Several years after I retired from the Navy, my wife bought me an RC model P-51 kit for Christmas.  I recognized it right away for what it was.  She thought it was just another model.  I’m sure she didn’t realize what she had just gotten me into.  I joined a local flying club, bought a trainer and some RC gear, and learned to fly.  A dream from my youth had finally been realized.

I was a fairly competent pilot.  But I was a better builder.  I built RC P-51s, a P-40 Warhawk, a P-47 Thunderbolt, and from scratch, a Hawker Hurricane. Each build was modeled after a specific aircraft of WWII.  The P-51 is the Miss Penny (in honor of the wife).  The Warhawk was modeled after a P-40E of the US Army Air Corps 24th Pursuit Group in the Philippines, in honer of Lt Buzz Wagner.  The Thunderbolt was modeled after the “Georgia Peach” of the 510th Fighter Squadron.  The Hawker Hurricane is modeled after Flight Officer William Dunn’s “kite” of the RAF Eagle Squadron 71.  Each build was meticulously researched, and the model was built, painted and detailed to be as close a representation of the original as the scale would allow.

You may have noticed the use of “is” and “was” in the last paragraph.  The P-51 is a very forgiving model, and is a joy to fly.  Sadly, the Thunderbolt crashed.  As did the P-40.  That one really hurt.  I had spent the better part of 6 months, stuck fingers, 2 trips to the Emergency Room and 7 stitches in building it.  When it crashed, I was already starting my build on the Hurricane.  I finished it.  And it sits in the rafters of my shop, consigned to spend its days there, rather than in the air.  Because, well, I’m a better builder than I am a pilot.

After moving to Missouri, buying a farm with a decent size fishing pond on it, I thought about carving out a landing strip to continue my flying.  But as my wife and I discussed it, we both realized that flying them was just to dangerous on my mental health when they crashed.  One day, while we were relaxing by the pond drowning a few worms, I mentioned that I could build a seaplane to take off and land on the pond.  She replied that I should just build a boat.  Eureka!  The answer to my desire for RC, my need to build, and my sentiment for historic accuracy.  But just as important, the relative safety of not having to worry about my meticulous creation crashing a burning on its maiden flight.

And so dear readers, my modeling has developed into RC boats, and static flying machines.  On these pages you will see projects I have built, and am building.  You will find advice on building techniques, as well as personal opinions on products and materials.  I welcome comments on my posts, including constructive criticisms.

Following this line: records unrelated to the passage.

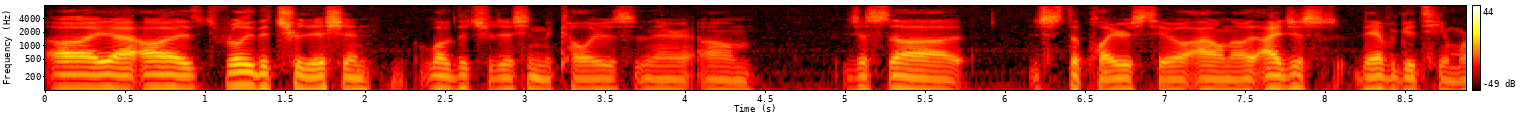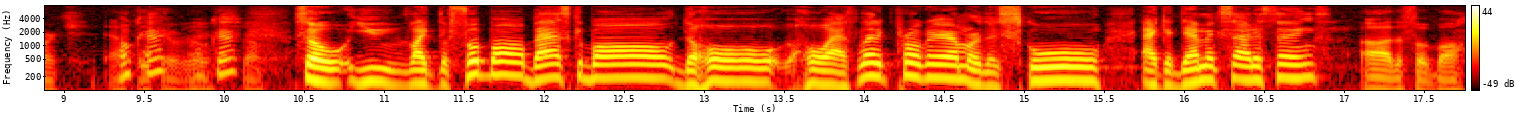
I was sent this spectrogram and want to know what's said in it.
Uh, yeah, uh, it's really the tradition. Love the tradition, the colors in there. Um, just uh, just the players too. I don't know. I just they have a good teamwork. Okay. okay. So. so. you like the football, basketball, the whole whole athletic program, or the school academic side of things? Uh, the football.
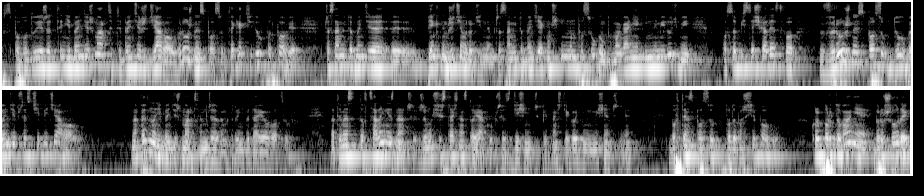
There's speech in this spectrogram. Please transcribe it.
spowoduje, że ty nie będziesz martwy, ty będziesz działał w różny sposób, tak jak ci duch podpowie. Czasami to będzie y, pięknym życiem rodzinnym, czasami to będzie jakąś inną posługą, pomaganie innymi ludźmi, osobiste świadectwo. W różny sposób duch będzie przez ciebie działał. Na pewno nie będziesz martwym drzewem, które nie wydaje owoców. Natomiast to wcale nie znaczy, że musisz stać na stojaku przez 10 czy 15 godzin miesięcznie, bo w ten sposób podobasz się Bogu. Kolportowanie broszurek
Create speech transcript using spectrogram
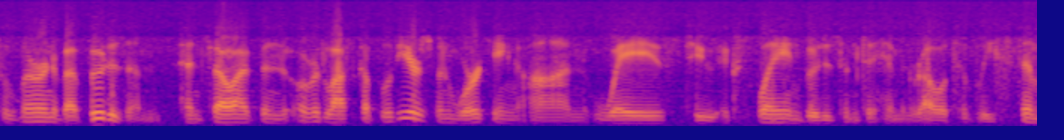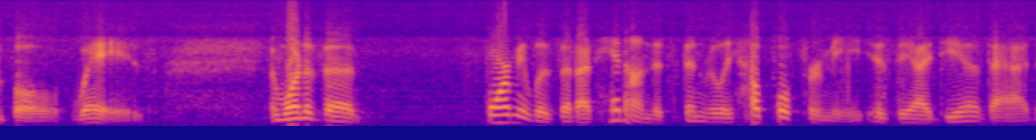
to learn about Buddhism. And so I've been, over the last couple of years, been working on ways to explain Buddhism to him in relatively simple ways. And one of the formulas that I've hit on that's been really helpful for me is the idea that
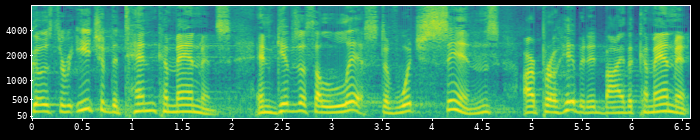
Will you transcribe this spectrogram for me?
goes through each of the Ten Commandments and gives us a list of which sins are prohibited by the commandment.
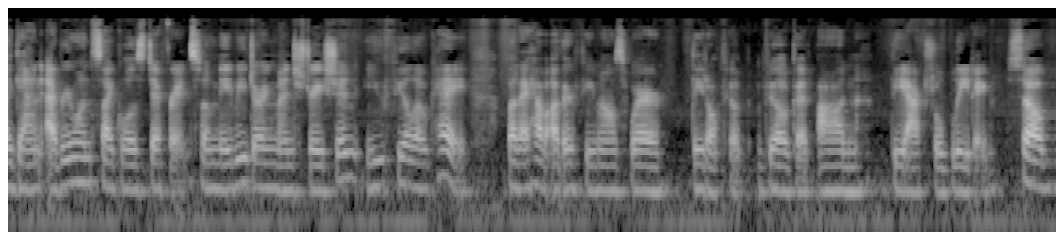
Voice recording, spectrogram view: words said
again, everyone's cycle is different. So maybe during menstruation, you feel okay. But I have other females where they don't feel, feel good on the actual bleeding. So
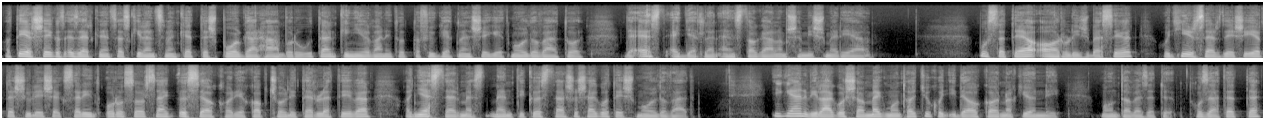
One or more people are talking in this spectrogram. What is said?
A térség az 1992-es polgárháború után kinyilvánította függetlenségét Moldovától, de ezt egyetlen ENSZ tagállam sem ismeri el. Mustatea arról is beszélt, hogy hírszerzési értesülések szerint Oroszország össze akarja kapcsolni területével a Nyeszter menti köztársaságot és Moldovát. Igen, világosan megmondhatjuk, hogy ide akarnak jönni, mondta a vezető. Hozzátette,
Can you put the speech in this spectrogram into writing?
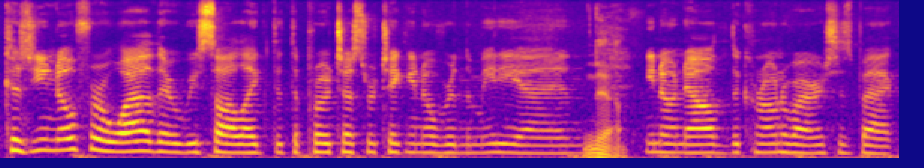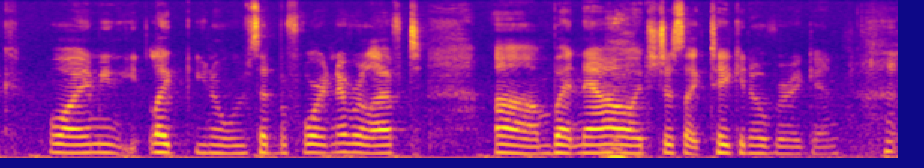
because you know, for a while there, we saw like that the protests were taking over in the media, and Yeah. you know now the coronavirus is back. Well, I mean, like you know we've said before, it never left, um, but now it's just like taking over again.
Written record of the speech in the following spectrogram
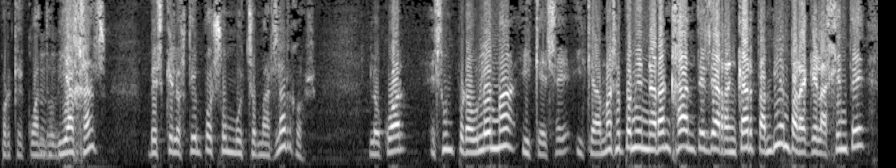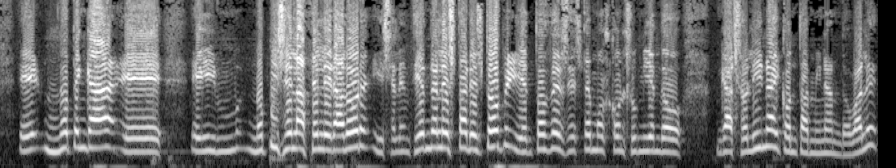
Porque cuando viajas, ves que los tiempos son mucho más largos. Lo cual es un problema y que se, y que además se pone en naranja antes de arrancar también para que la gente eh, no tenga eh, no pise el acelerador y se le enciende el start stop y entonces estemos consumiendo gasolina y contaminando vale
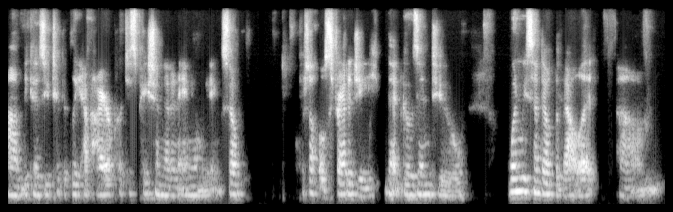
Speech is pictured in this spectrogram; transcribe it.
um, because you typically have higher participation at an annual meeting. So there's a whole strategy that goes into when we send out the ballot, um,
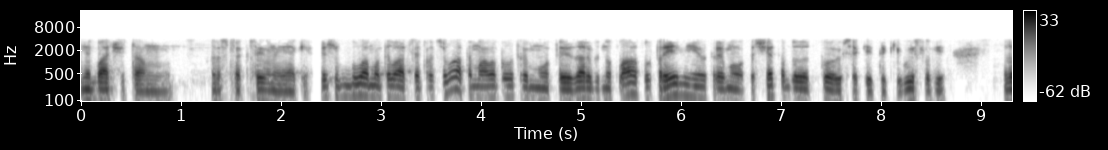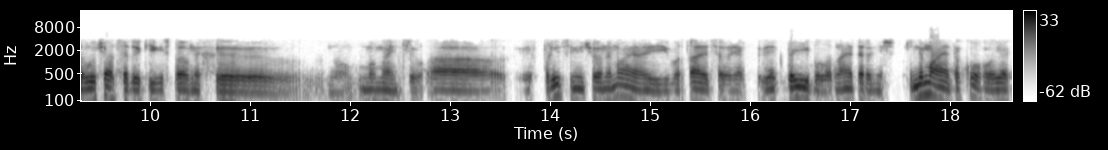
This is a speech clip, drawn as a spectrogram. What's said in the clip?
не бачу там перспектив ніяких. Щоб була мотивація працювати, мали би отримувати заробітну плату, премії отримувати, ще там додаткові всякі такі вислуги залучатися до якихось певних е, ну, моментів. А в поліції нічого немає і вертається, як, як даї було, знаєте, раніше. Немає такого, як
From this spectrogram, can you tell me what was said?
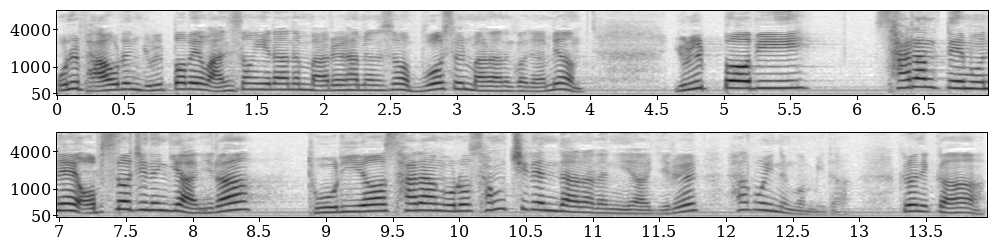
오늘 바울은 율법의 완성이라는 말을 하면서 무엇을 말하는 거냐면 율법이 사랑 때문에 없어지는 게 아니라 도리어 사랑으로 성취된다라는 이야기를 하고 있는 겁니다. 그러니까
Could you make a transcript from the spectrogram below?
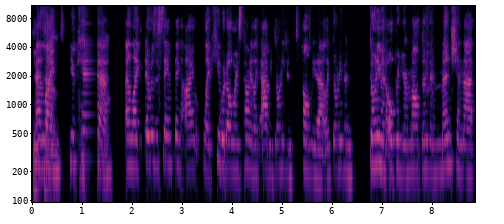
you and can. like you can. Mm-hmm. And like it was the same thing. I like he would always tell me, like, Abby, don't even tell me that. Like, don't even don't even open your mouth. Don't even mention that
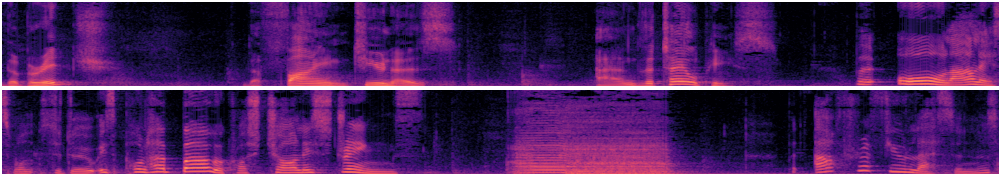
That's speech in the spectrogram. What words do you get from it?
the bridge, the fine tuners, and the tailpiece. But all Alice wants to do is pull her bow across Charlie's strings. After a few lessons,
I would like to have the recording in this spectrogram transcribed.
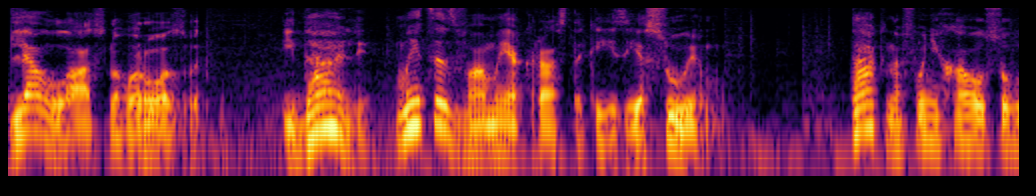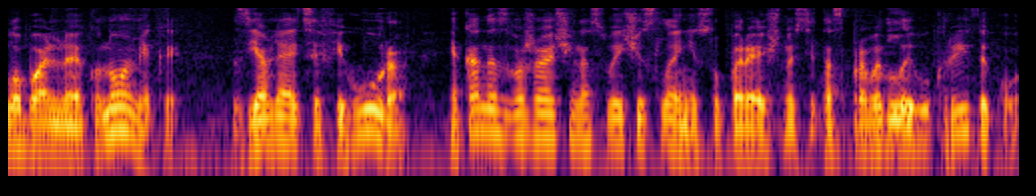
для власного розвитку? І далі ми це з вами якраз таки і з'ясуємо. Так, на фоні хаосу глобальної економіки з'являється фігура, яка, незважаючи на свої численні суперечності та справедливу критику,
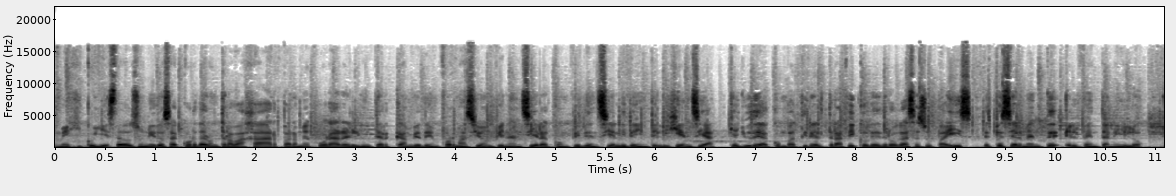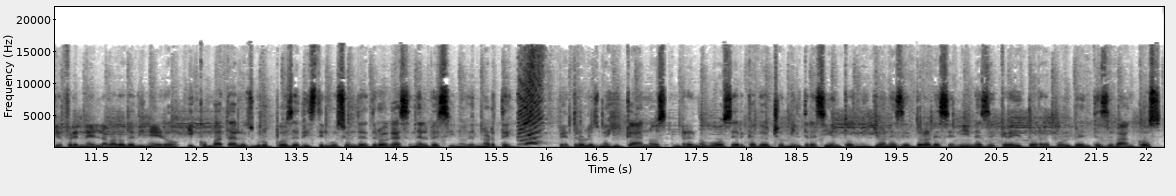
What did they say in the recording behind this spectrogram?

You will also find pages here with some of my writings on military history.  Enjoy them, link them, reprint them if you like. Just make sure you give appropriate credit for them.

Please enjoy the blog posts and articles, and share with your friends.